March 4, 2017
Similar pattern continues, many tourists arriving from northern territories to enjoy the ideal Southern Baja winter time climate. Not a large percentage of these visitors are serious hard core anglers, though many are deciding to give sportfishing a try as one of their many activity options to choose from. Scores of whales, as well as manta rays, sea lions and sea turtles are an added attraction for sightseeing. As we now transition towards the late winter season, low temperatures early in the morning are much milder, clear sunny skies have prevailed and daytime highs are near 80 degrees and this next week is forecast to be even warmer. Ideal time now to visit this resort area, surely the first waves of spring breakers will be arriving soon.

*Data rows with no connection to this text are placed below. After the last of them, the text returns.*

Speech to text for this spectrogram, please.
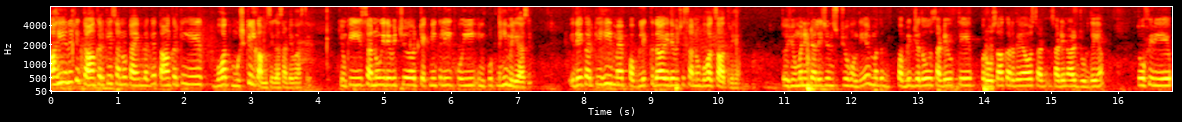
ਆਹੀ ਹੈ ਨਾ ਜੀ ਤਾਂ ਕਰਕੇ ਸਾਨੂੰ ਟਾਈਮ ਲੱਗਿਆ ਤਾਂ ਕਰਕੇ ਇਹ ਬਹੁਤ ਮੁਸ਼ਕਿਲ ਕੰਮ ਸੀਗਾ ਸਾਡੇ ਵਾਸਤੇ ਕਿਉਂਕਿ ਸਾਨੂੰ ਇਹਦੇ ਵਿੱਚ ਟੈਕਨੀਕਲੀ ਕੋਈ ਇਨਪੁਟ ਨਹੀਂ ਮਿਲਿਆ ਸੀ। ਇਹਦੇ ਕਰਕੇ ਹੀ ਮੈਂ ਪਬਲਿਕ ਦਾ ਇਹਦੇ ਵਿੱਚ ਸਾਨੂੰ ਬਹੁਤ ਸਾਥ ਰਿਹਾ। ਤੋ ਹਿਊਮਨ ਇੰਟੈਲੀਜੈਂਸ ਜੋ ਹੁੰਦੀ ਹੈ ਮਤਲਬ ਪਬਲਿਕ ਜਦੋਂ ਸਾਡੇ ਉੱਤੇ ਭਰੋਸਾ ਕਰਦੇ ਆ ਔਰ ਸਾ- ਸਾਡੇ ਨਾਲ ਜੁੜਦੇ ਆ ਤਾਂ ਫਿਰ ਇਹ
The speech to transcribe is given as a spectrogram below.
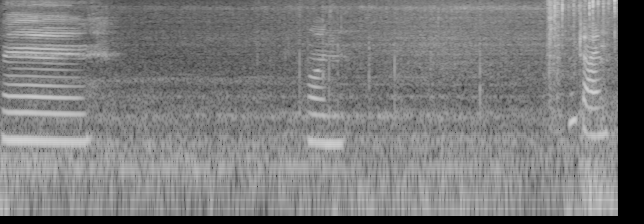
Then one, two times.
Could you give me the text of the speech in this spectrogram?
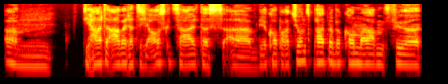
ähm, die harte Arbeit hat sich ausgezahlt, dass äh, wir Kooperationspartner bekommen haben für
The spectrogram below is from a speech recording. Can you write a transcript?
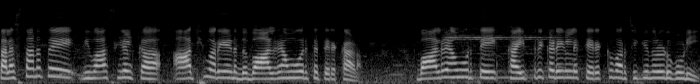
തലസ്ഥാനത്തെ നിവാസികൾക്ക് ആദ്യം അറിയേണ്ടത് ബാലരാമപുരത്തെ തിരക്കാണ്. ബാലരാമപുരത്തെ കൈത്തറിക്കടകളിലെ തിരക്ക് വർദ്ധിക്കുന്നതോടുകൂടി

Ocean swells are moderate, water temperature is now on a slight warming trend, now averaging in the 71 to 73 degree range. Winds were predominately from the north, coming in cycles of two or three days, then diminishing for a period before returning, but for the most part the conditions were favorable for anglers to target what available options there have been. The red snapper bite had slowed over last weekend on the Outer Gordo Banks, but picked back up to start this week, the rare run of larger sized crabs were again present and were being netted and used for baits to drop down for the huachinango action, limits of these true Pacific red snapper were the rule, early in the day these fish were also readily striking on yo-yo style jigs, one California sheepshead weighing close to 30 lb. was also accounted for. This action for the snapper faded out again later in the week, north winds contributed to this and the crabs became very scarce as well, hard to say how this action will pan out in the coming weeks. Not much else going on for a variety of bottom species, a mix of yellow snapper, a few amberjack, cabrilla and the ever present triggerfish off rock piles closer to shore. No yellowtail action be reported this past week.
Sardinas have continued to found schooling close to shoe along stretches from the Regina Resort to Chileno and this was the bait of choice, with squid strips as a backup. The yellowfin tuna action has starting back up off of the Cabo San Lucas Arches, picked up strong mid-week for fish ranging 20 to 40 lb., quality sized yellowfin within a stones through of the shoreline. Wind was not a factor on these grounds, very calm, though once the word got out on this bite developing again the crowds swarmed, of course the sea lions and sea gulls were all in on this action as well. Anglers were doing best while slow trolling the live sardinas, but had to deal with the birds and sea lions taking their baits and then once actually hooking a tuna had to be fortunate to escape from having a sea lion grab the battling fish. Overall charters were accounted for an average of three to six tuna per morning trip, with many black skipjack in the mix.
With very limited billfish action being found throughout the area and no dorado or wahoo to speak of, this bite for the yellowfin was definitely the best option presently. During this transition period a lot can happen from week to week, still hoping to see some yellowtail of decent size show up, have not seen any numbers of them now for several years, with water temperatures starting to rise hard to say what will develop.
Limited action close to shore now for mainly sierra, along the beach stretches from Palmilla towards Cabo San Lucas, no word of roosterfish recently, though warming water should start to bring in more roosters.
The combined panga fleets launching out of La Playita, Puerto Los Cabos Marina sent out approximately 72 charters for the week, with anglers reporting a fish count of: 1 sheepshead, 1 wahoo,170 yellowfin tuna, 8 bonito, 11 yellow snapper, 8 leopard grouper, 124 huachinango, 15 sierra, 4 amberjack and 80 triggerfish.
Good fishing, Eric